In the Cloud SSA, I highly suspect the [Crawl Component’s] Content Plugin from SP2013 got replaced with a new plugin that would handle parsing and feeding [parsed items] to the “cloud”, which would explain why separate SSAs would be required for the different workloads (e.g. different plugins feeding to either the “cloud” or to on premise). The parsing logic for the Crawl Component described in the BRK3134 session sounds a whole lot like the “DocParsing” stage from SP2013, so I suspect that it essentially got refactored from the Content Processing Component and injected into the Crawl Component. If so, we should expect to see the CPU requirements for the crawl component increase.
Likewise, the batching logic – also described in the BRK3134 session – sounds VERY similar to the batching logic we already have in SP2013. However, I see two key differences.
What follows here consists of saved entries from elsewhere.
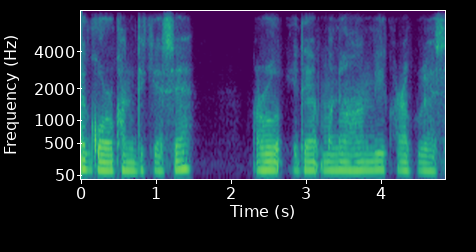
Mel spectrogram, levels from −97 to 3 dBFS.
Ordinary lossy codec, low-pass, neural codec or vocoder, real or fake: Opus, 16 kbps; 7.2 kHz; none; real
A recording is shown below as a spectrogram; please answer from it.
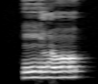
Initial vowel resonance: nasal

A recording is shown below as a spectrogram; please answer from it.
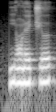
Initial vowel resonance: nasal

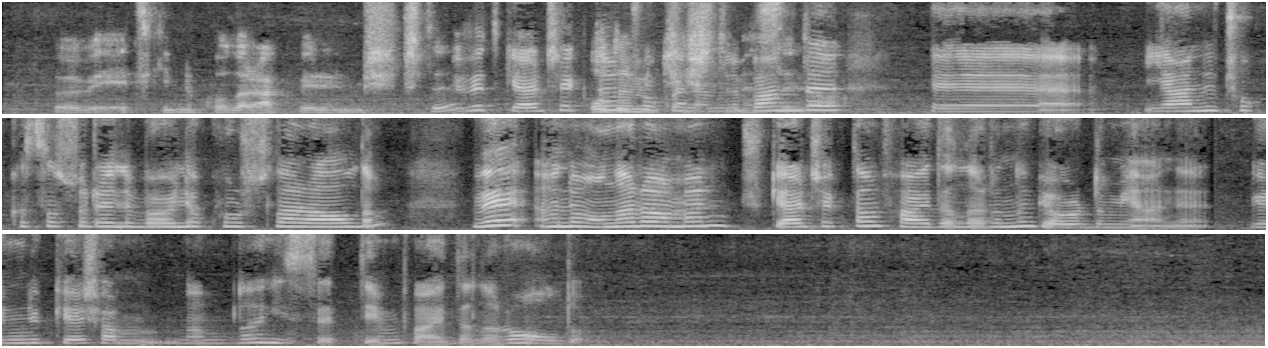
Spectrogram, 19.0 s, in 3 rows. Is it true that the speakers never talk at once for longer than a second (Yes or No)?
No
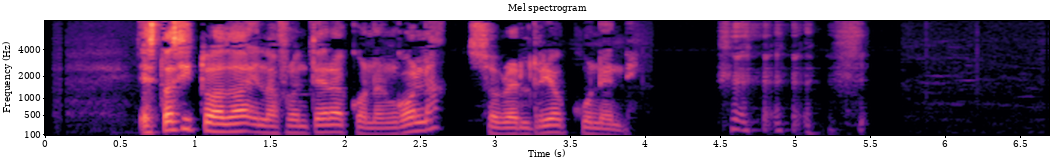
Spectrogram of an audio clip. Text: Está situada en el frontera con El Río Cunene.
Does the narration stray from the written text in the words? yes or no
yes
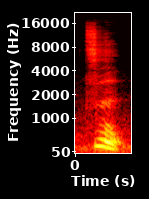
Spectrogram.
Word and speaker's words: 字: You know, 自己的字, when you pronounce 字, you see vibrate. You see your throat is vibrating.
First, the Cloud SSA Crawl Component encrypts the parsed content being submitted to the “cloud”. Second, by only sending parsed content to the “cloud”, the size of each processed item should be substantially smaller than the actual content that was crawled (whereas in SP2013, the entire item goes across the wire between the Crawl Component and the Content Processing Component).
And as we wrap, I just want to reiterate:
Treat these speculations solely as my own and do not consider this official documentation in any way.
With any new technology, I expect hiccups along the way particularly during the role out and when people find ways to do very unexpected things (do a tour in the support trenches and you will understand what I mean). But the foundation has evolved and been hardened by lessons learned from many on premise environments and very large scale SPO implementations. I am optimistically confident that the problems we face are both largely foreseeable/manageable and that the mammoth benefits will easily supersede any bumps in the learning curve.
I will be interested to see how they implement the tools to monitor/troubleshoot (being said, I was happy to see the CrawlLogs still existing in the on premise environments as seen in the demos) and how signals from on premise will get fed into Delve (and, in case you’ve read somewhere else, Delve is only going to exist in SPO, but also applies to the on premise content getting pushed to the SPO Index). And I am curious how they’ll deter someone from trying to crawl the internet.
In the short term, I am truly excited to get my hands on the Cloud SSA to test and explore. But in the long term, I am even more excited about the paradigm shift this will bring and see how it moves our focus on how to innovate with Search rather than simply managing it.
…times like these make it exciting to work for Microsoft.